Colombo: Sri Lankan President Maithripala Sirisena has alleged that the Islamic States (IS) has quite possibly devised a “new strategy” which targets smaller countries. Also Read - India-Sri Lanka Bilateral Talks: PM Modi Pitches For Devolution of Powers by Lankan Govt to Minority Tamils
In an interview with the Sky News, Sirisena stated that the authorities are aware of “a small group” of Sri Lankans who had travelled abroad to receive training from the IS over the past decade. Notably, the IS had claimed responsibility for the eight coordinated explosions that took place last month on Easter Sunday blasts. Also Read - Lankan Navy, Indian Ships Battling Re-ignited Fire on Board Oil Tanker

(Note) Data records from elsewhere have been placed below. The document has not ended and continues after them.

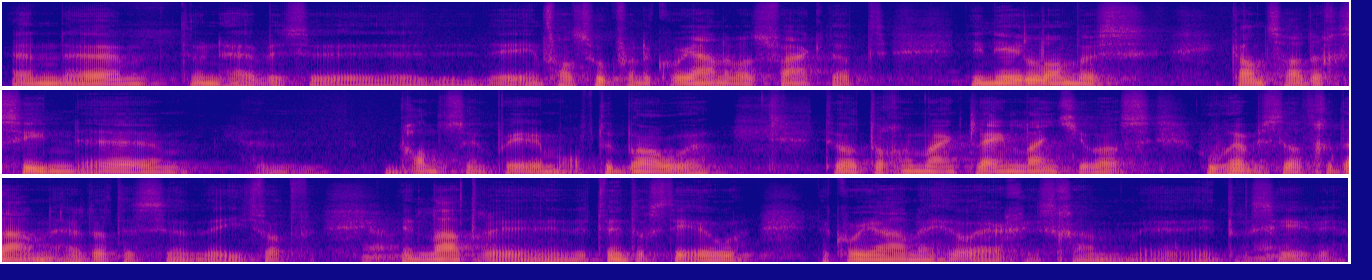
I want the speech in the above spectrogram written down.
En uh, toen hebben ze. De invalshoek van de Koreanen was vaak dat die Nederlanders kans hadden gezien ehm, hun handelsimperium op te bouwen terwijl het toch maar een klein landje was. Hoe hebben ze dat gedaan? Dat is eh, iets wat in later in de 20e eeuw de Koreanen heel erg is gaan uh, interesseren.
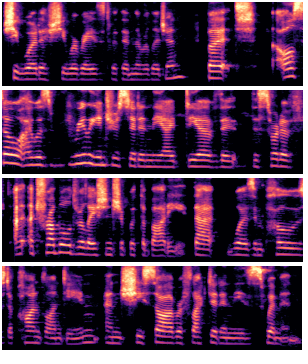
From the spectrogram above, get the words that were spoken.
she would if she were raised within the religion. But also i was really interested in the idea of the this sort of a, a, troubled relationship with the body that was imposed upon blandine and she saw reflected in these women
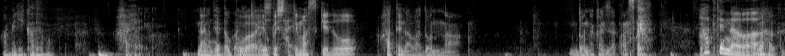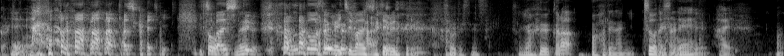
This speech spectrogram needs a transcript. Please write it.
アメリカでも。はい。はいなんで僕はよく知ってますけど、ハテナはどんな、どんな感じだったんですか？ハテナわは 確かに。一番知ってる。近藤さんが一番知ってるっていう。はいそうですね。ヤフーから、まあ、ハテナにそうですね。はい。まあ、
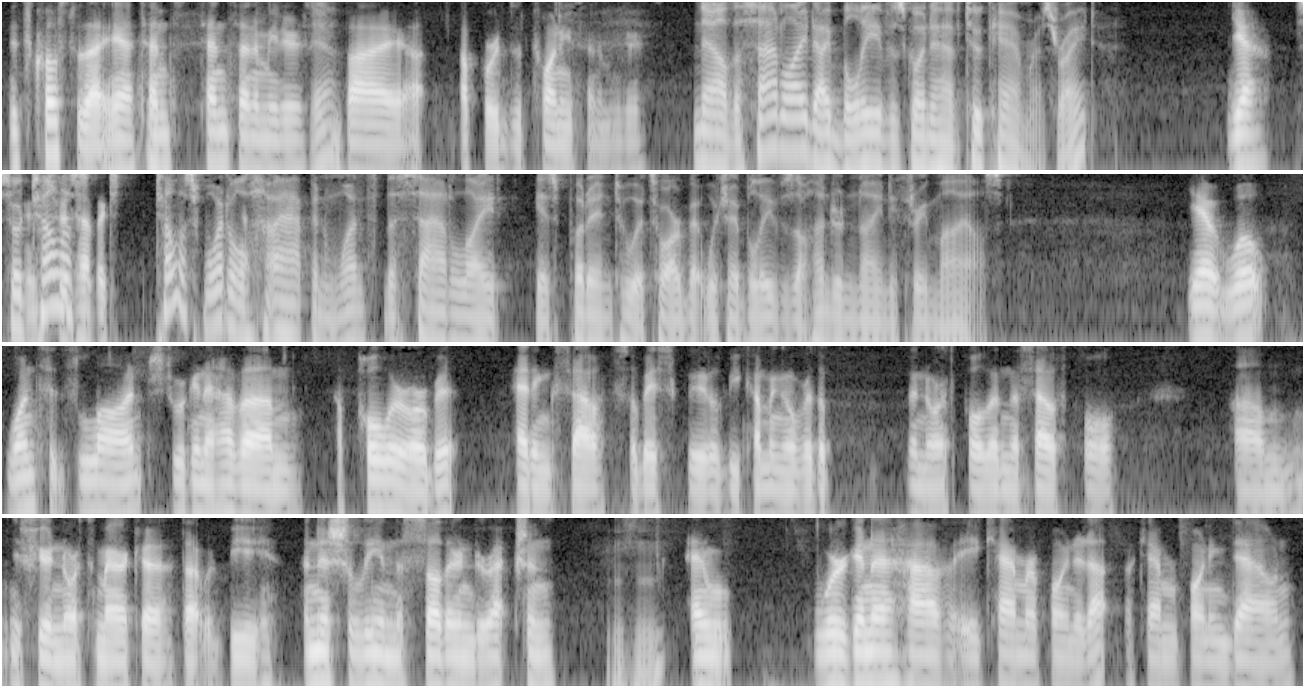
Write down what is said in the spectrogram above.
It's close to that, yeah, 10, 10 centimeters yeah. by uh, upwards of twenty centimeters. Now the satellite, I believe, is going to have two cameras, right? Yeah. So tell us, a... tell us what'll happen once the satellite is put into its orbit, which I believe is 193 miles. Yeah, well, once it's launched, we're going to have um, a polar orbit heading south. So basically, it'll be coming over the the North Pole and the South Pole. Um, if you're in North America, that would be initially in the southern direction. Mm-hmm. And we're going to have a camera pointed up, a camera pointing down.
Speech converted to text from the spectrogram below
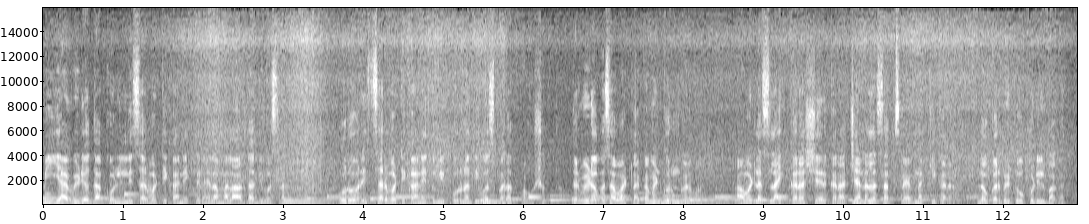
मी या व्हिडिओ दाखवलेली सर्व ठिकाणे फिरायला मला अर्धा दिवस लागला. उर्वरित सर्व ठिकाणे तुम्ही पूर्ण दिवसभरात पाहू शकता. तर व्हिडिओ कसा वाटला कमेंट करून कळवा. आवडल्यास लाईक करा शेअर करा चॅनलला सबस्क्राईब नक्की करा. लवकर भेटू पुढील भागात.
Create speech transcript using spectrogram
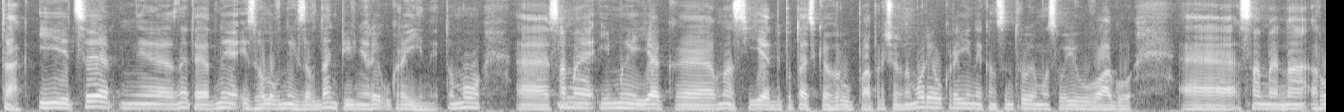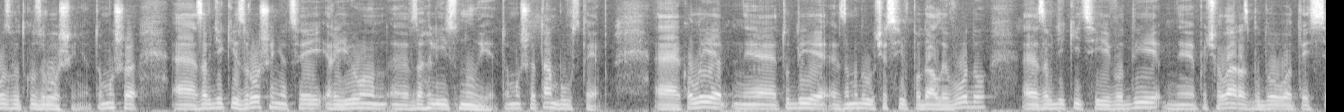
Так, і це е, знаєте одне із головних завдань півдня України. Тому е, саме і ми, як е, у нас є депутатська група при Чорномор'я України, концентруємо свою увагу. Е, Саме на розвитку зрошення, тому що е, завдяки зрошенню цей регіон е, взагалі існує, тому що там був степ. Коли туди за минулих часів подали воду, завдяки цій води почала розбудовуватись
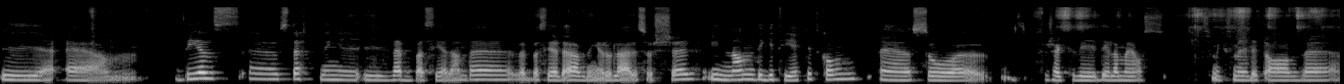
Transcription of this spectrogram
i eh, dels eh, stöttning i, i webbaserade, webbaserade övningar och lärresurser. Innan digiteket kom eh, så försökte vi dela med oss så mycket som möjligt av eh,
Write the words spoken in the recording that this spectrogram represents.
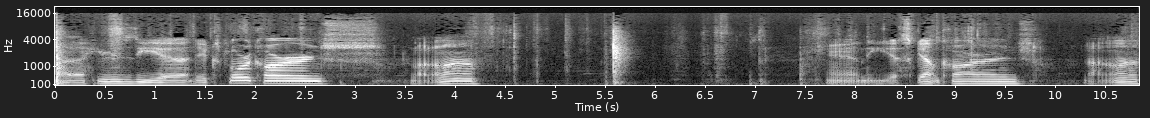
Uh, here's the uh, the Explorer cards. La la la. And the uh, Scout cards. La la la.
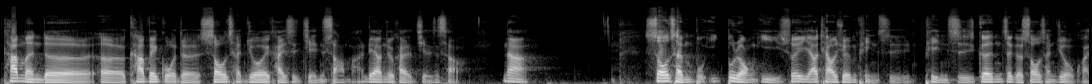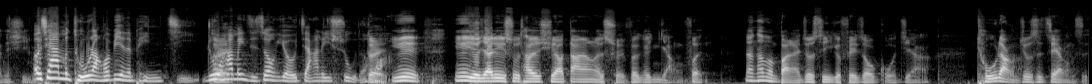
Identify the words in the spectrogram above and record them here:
他们的呃咖啡果的收成就会开始减少嘛，量就开始减少。那收成不易不容易，所以要挑选品质，品质跟这个收成就有关系。而且他们土壤会变得贫瘠，如果他们一直种尤加利树的话，对，因为因为尤加利树它是需要大量的水分跟养分。那他们本来就是一个非洲国家，土壤就是这样子，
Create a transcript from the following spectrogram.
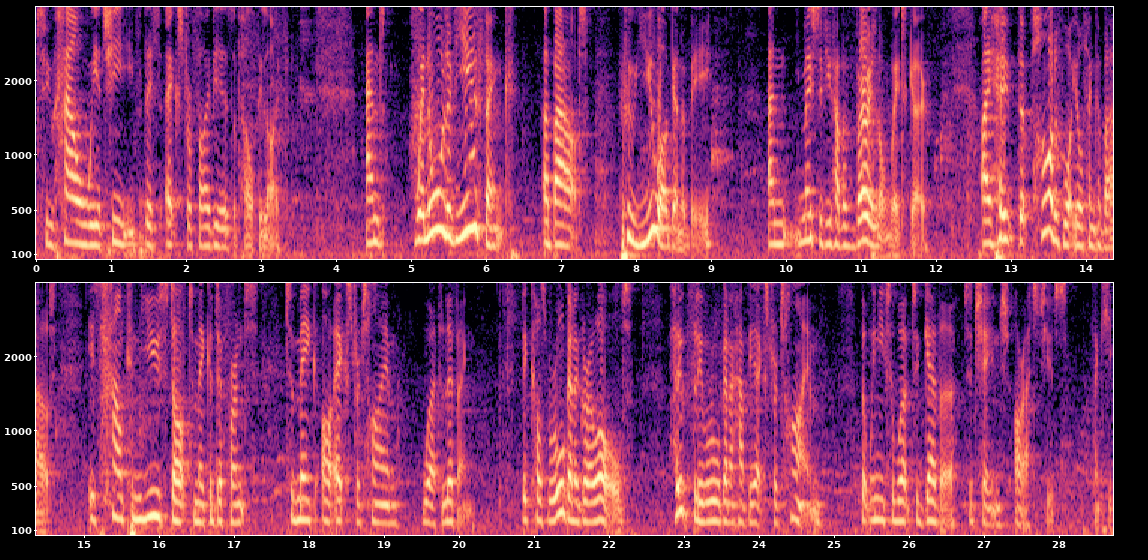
to how we achieve this extra five years of healthy life. And when all of you think about who you are going to be, and most of you have a very long way to go. I hope that part of what you'll think about is how can you start to make a difference to make our extra time worth living? Because we're all going to grow old. Hopefully, we're all going to have the extra time, but we need to work together to change our attitudes. Thank you.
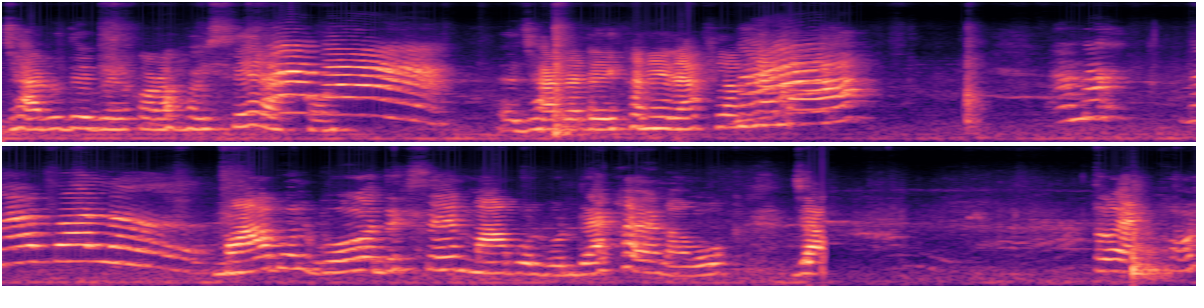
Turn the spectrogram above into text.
ঝাড়ু দিয়ে বের করা হয়েছে এখন। ঝাড়াটা এখানে রাখলাম। হ্যাঁ মা? মা বলব, দেখছেন? মা বলব, দেখায় না ও। তো এখন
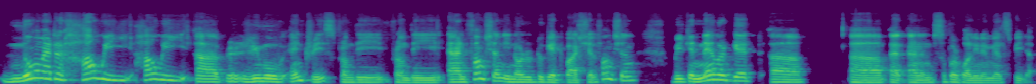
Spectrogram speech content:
no matter how we how we uh, remove entries from the from the and function in order to get partial function, we can never get uh, uh, and, super polynomial speedup.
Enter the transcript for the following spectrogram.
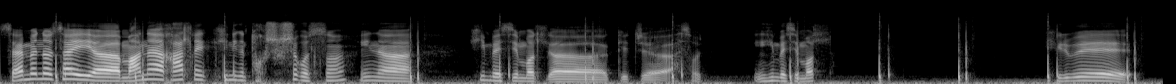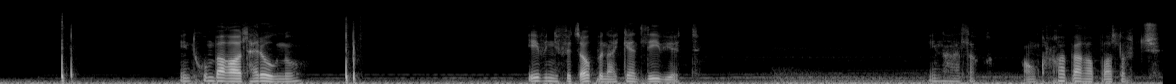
Сайн байна уу? Сая манай хаалгыг хин нэгэн тогших шиг болсон. Энэ хин байсан бол гэж асуу. Энэ хин байсан бол хэрвээ энд хүн байгаа бол хариу өгнө үү? Even if it's open I can't leave yet. Энэ хаалга онгорхой байгаа боловч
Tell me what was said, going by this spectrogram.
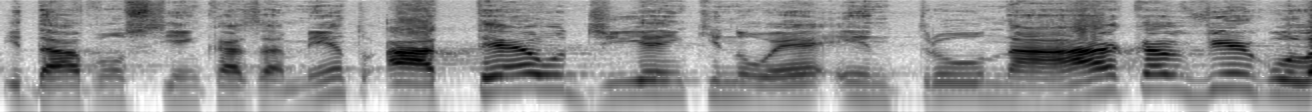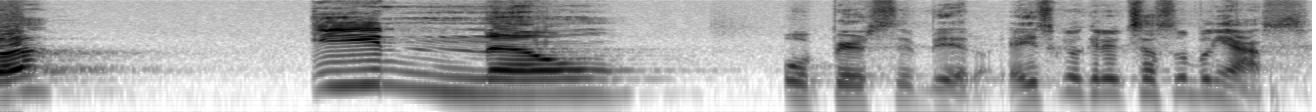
e davam-se em casamento, até o dia em que Noé entrou na arca, vírgula, e não o perceberam. É isso que eu queria que você sublinhasse.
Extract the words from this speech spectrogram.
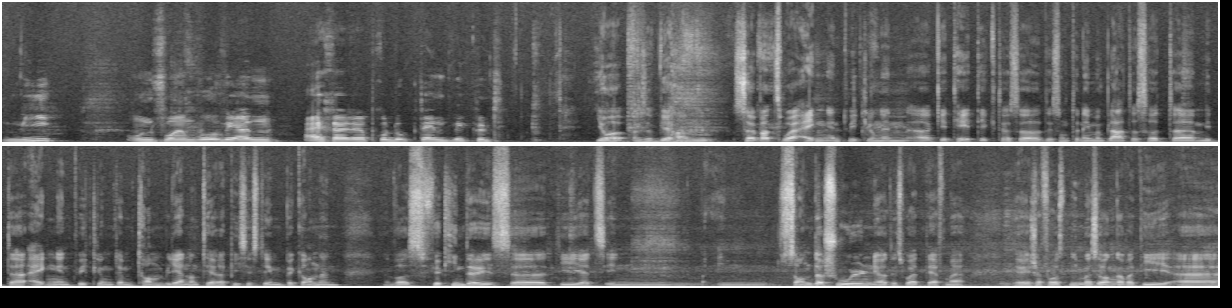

An analysis of the explosives and devices used taken into custody suggested that the bombs used in the coordinated terror attacks on April 21 were manufactured locally. The Easter Sunday suicide bombings which claimed the lives of over 250 people in Sri Lanka and injured several hundred people rattled several churches and high-end hotels across the country cities such as Colombo, Negombo, Kochchikede and Batticaloa. Also Read - Experts Join Indian Coast Guard to Control Oil Spill From Tanker on Sri Lanka Waters; Fire Brought Under Control
Meanwhile, the US issued a warning to the Sri Lankans against “more such assaults” planned by the IS and added that “there is active planning underway,” reported the state media. According to the US Embassy, the US security experts are working closely with Sri Lanka to fulfil ‘short term, specific objectives’ related to the recent attacks and to bring the perpetrators to justice.
In the wake of the attacks, Sri Lankan authorities, last week, banned two different local Islamist groups, including the National Thowheeth Jama’ath (NTJ), and the splinter group Jamathei Millathu Ibrahim (JMI). These two terror outfits are said to be affiliates of the Islamic States or Daesh.
The office of Sri Lanka President, in a statement issued on Sunday, further banned all kinds of face covers, including burqas, on the security grounds post the Easter Sunday blasts.
(With agency inputs)